Your job with the data below: print everything from the line that holds "Get transcript from spectrogram" down to the line that holds "Could I have", ends included, exactly, and nothing else.

Study material: Begin

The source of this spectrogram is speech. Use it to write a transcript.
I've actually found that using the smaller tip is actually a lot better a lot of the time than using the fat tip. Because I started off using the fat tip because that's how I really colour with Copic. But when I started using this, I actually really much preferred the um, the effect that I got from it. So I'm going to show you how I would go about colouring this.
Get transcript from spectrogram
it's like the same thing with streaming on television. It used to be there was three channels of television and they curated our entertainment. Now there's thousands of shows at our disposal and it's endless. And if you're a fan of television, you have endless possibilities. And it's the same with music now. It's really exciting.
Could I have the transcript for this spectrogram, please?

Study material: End
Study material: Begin

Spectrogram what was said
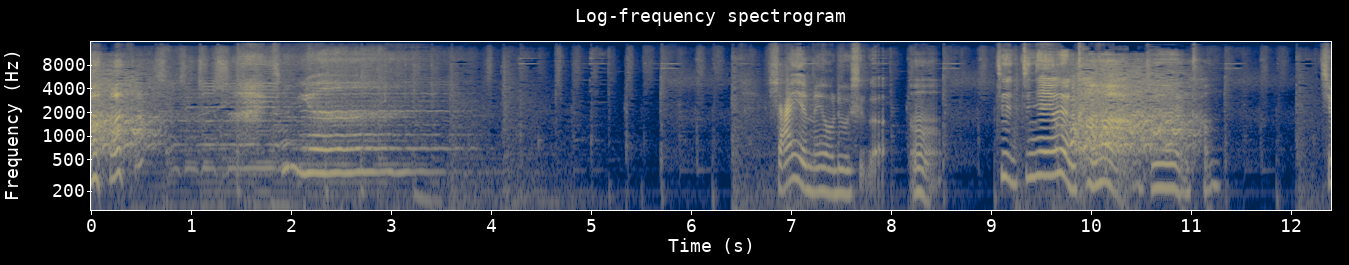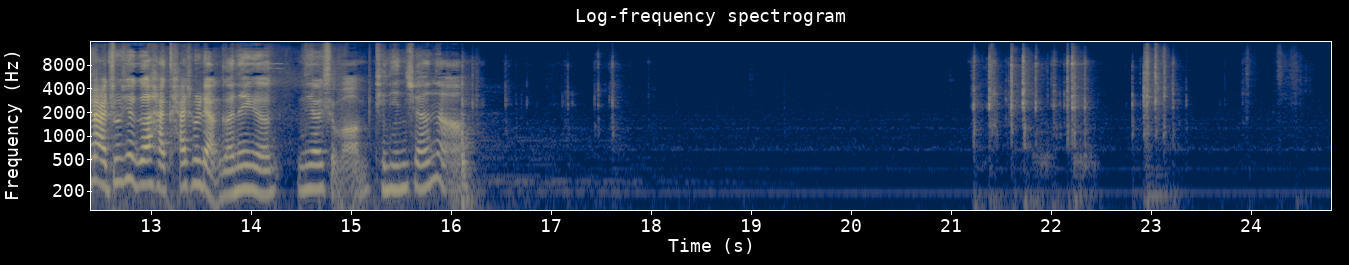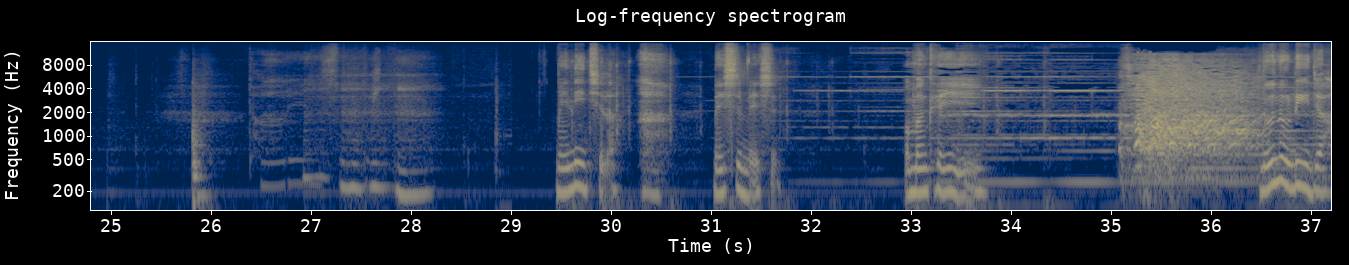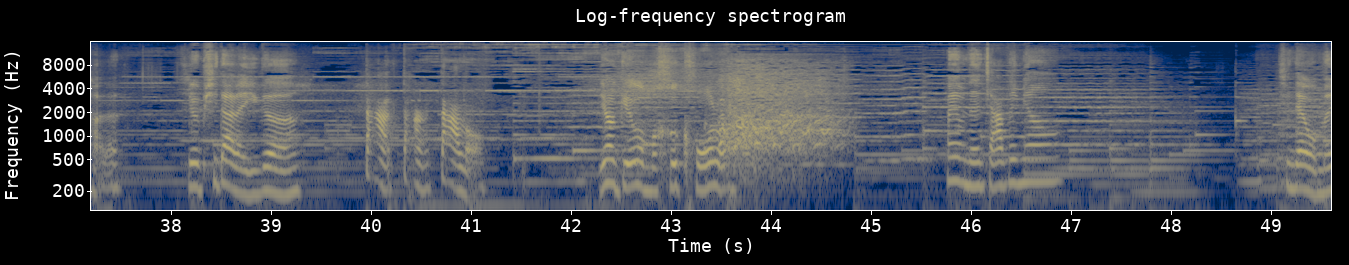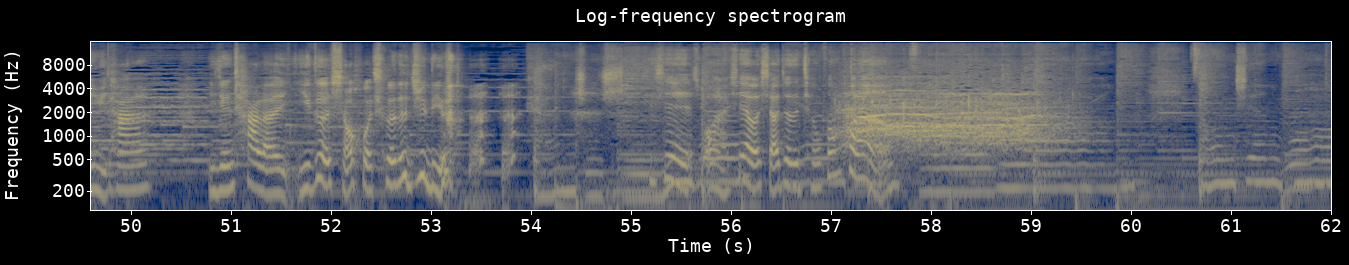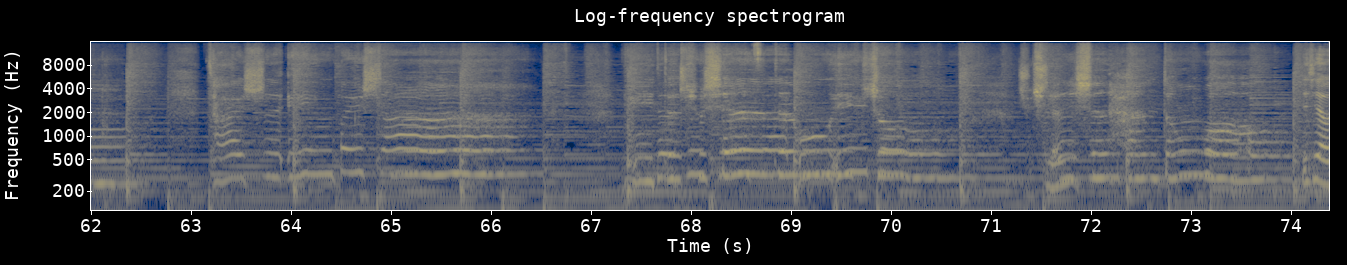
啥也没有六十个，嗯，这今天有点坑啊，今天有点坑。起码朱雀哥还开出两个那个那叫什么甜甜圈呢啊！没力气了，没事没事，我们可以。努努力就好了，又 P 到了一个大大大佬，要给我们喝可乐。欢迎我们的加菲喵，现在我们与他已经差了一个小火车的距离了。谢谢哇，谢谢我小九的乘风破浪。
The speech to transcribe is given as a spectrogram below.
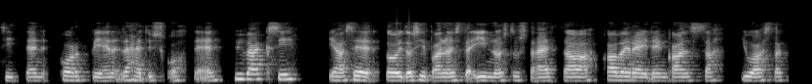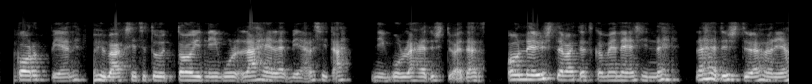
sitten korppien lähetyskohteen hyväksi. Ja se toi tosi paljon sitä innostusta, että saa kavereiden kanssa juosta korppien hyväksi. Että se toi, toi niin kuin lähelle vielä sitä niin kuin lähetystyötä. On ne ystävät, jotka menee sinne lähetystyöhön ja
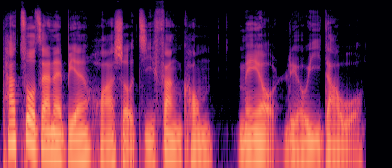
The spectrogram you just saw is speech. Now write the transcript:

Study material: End
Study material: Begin

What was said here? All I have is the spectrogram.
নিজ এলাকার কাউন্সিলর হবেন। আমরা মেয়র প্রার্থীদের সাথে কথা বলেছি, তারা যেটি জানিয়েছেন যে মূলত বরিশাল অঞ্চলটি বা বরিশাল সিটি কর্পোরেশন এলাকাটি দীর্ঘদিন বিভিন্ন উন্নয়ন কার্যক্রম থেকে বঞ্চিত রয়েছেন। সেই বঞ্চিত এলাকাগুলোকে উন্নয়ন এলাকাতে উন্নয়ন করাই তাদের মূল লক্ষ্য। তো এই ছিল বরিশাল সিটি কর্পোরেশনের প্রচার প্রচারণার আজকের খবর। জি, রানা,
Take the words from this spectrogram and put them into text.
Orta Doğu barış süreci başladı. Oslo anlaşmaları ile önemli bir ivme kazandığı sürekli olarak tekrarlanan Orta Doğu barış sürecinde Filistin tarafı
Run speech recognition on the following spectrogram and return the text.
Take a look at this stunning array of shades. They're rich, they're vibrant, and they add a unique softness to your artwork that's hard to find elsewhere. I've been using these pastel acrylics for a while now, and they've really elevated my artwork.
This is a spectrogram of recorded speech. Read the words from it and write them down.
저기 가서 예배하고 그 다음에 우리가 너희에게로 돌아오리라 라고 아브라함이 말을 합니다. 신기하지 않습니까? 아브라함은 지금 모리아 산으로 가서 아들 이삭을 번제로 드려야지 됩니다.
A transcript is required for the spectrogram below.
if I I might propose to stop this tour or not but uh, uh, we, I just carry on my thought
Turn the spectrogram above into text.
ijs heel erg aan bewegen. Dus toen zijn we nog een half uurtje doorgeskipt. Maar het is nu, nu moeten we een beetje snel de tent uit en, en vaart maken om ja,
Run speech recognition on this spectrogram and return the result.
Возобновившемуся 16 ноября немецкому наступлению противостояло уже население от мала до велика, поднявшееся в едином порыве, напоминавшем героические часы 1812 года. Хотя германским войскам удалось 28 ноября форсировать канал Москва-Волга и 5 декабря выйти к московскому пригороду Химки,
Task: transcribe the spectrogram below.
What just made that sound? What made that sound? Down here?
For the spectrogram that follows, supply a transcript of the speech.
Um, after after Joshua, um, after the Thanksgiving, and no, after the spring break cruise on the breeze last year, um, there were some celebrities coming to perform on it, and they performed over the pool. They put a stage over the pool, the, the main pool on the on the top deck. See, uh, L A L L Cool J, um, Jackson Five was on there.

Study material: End

** Written answer **
Get transcript from spectrogram
it's like the same thing with streaming on television. It used to be there was three channels of television and they curated our entertainment. Now there's thousands of shows at our disposal and it's endless. And if you're a fan of television, you have endless possibilities. And it's the same with music now. It's really exciting.
Could I have the transcript for this spectrogram, please?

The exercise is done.